Pub guide to the U.K.
Amazingly, the thing that we miss the most about England is the pubs. Pubs, an abridged term for public house, are unique establishments to the U.K. Despite places in other countries, including the U.S., claiming to be pub-like, they fall short. There really is not anything quite like a British or Irish pub. They are neither bars nor truly restaurants. Pubs are the social enclave of rural England where village life centers around.
Pubs can be traced back in history to the Roman occupation days of the first century A.D. The Romans loved to build things. Soon, villages and cities were connected in an intricate network of roads. Pubs became a place for people to gather and listen to the tales of travelers, catch-up on news, discuss issues, and drink. Drinking has always been central to the pub experience. However, pubs rarely serve hard alcohol, like vodka, gin, or bourbon. Instead, ale is the preferred beverage. Many even have their own unique ale label. Beer and hard ciders are also very popular.
My wife really prefers apple cider. Strong Bow is her favorite. I am almost exclusively a Guinness man. Pubs allow children too, so our boys can get soda (we found that our American family and friends do not quite understand that we allow our children to hang-out in pubs). We all love pub-grub. Food in pubs is usually made fresh on the premises from simple ingredients. The food is reasonable healthy, filling, and inexpensive. Typical dishes include steak-and-ale pie, fish-and-chips (of course), shepard’s pie, bangors and mash (sausages with mashed potatoes), ploughman’s lunch (cold cheese, chutney, bread, and egg), and more. On Sunday, most pubs have an amazing roast served buffet style. I’m getting hungry!
Everyone has their favorite pub. We are no exception. Elijah, Aaron, and Mish all fancy the Red Lion in Middleton. The owners, Kevin and Fiona, are exceptional! They always treated us very well. We even stayed there for a few nights as we were getting settled. We all have many fond memories of times well-spent in the pub socializing with our new village friends and learning British culture. As much as I too loved the Red Lion, my favorite pub was the Royal George up the road in the same village. The beams in the building date back to the 1200’s. Imagine sitting in a place that was erected 500 years before your country was founded. If those beams could talk!

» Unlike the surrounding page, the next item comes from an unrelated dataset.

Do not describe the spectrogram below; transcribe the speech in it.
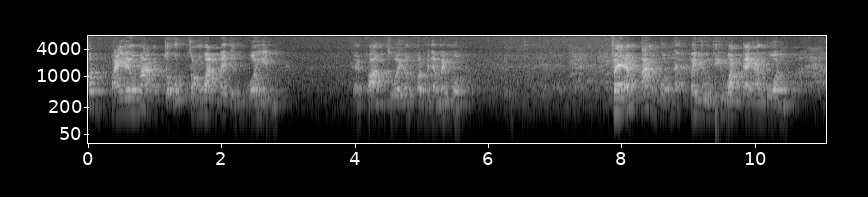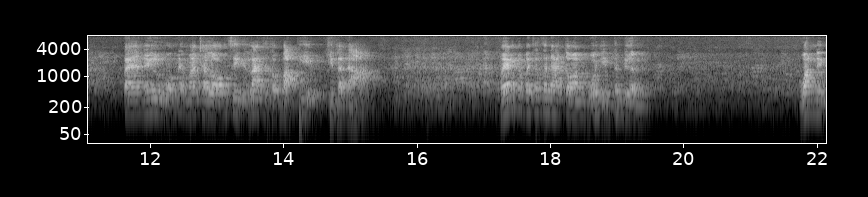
ก็ไปเร็วมากจุดสองวันไปถึงหัวหิน แต่ความซวยของคนมันยังไม่หมด แฟ้มตั้งผมเนี่ยไปอยู่ที่วังไกลกังวล แต่ในหลวงเนี่ยมาฉลองสิริราชสมบัติที่จินรดาแฟ้มก็ไปทัศนาจรหัวหินทั้งเดือน วันหนึ่ง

Most pubs have similar names. The Royal George, The White Horse, The Green Dragon, The Red Lion, The Fox and Hound, or the Golden Eagle are common. Inside you can always find a warm welcome, hot food, cold drink, and endless talk. You can play traditional pub games like darts, skittles, dominoes, or trivia. If you prefer, you can watch a game of football (soccer) on the tele or chat with friends or make new ones. Whatever you are in the mood for, you can usually find it at your local pub. So, when you travel through the U.K., stop in and have a drink (or more). Let us know about your experience. It will make us reminiscent of our old pub back in Middleton. Cheers!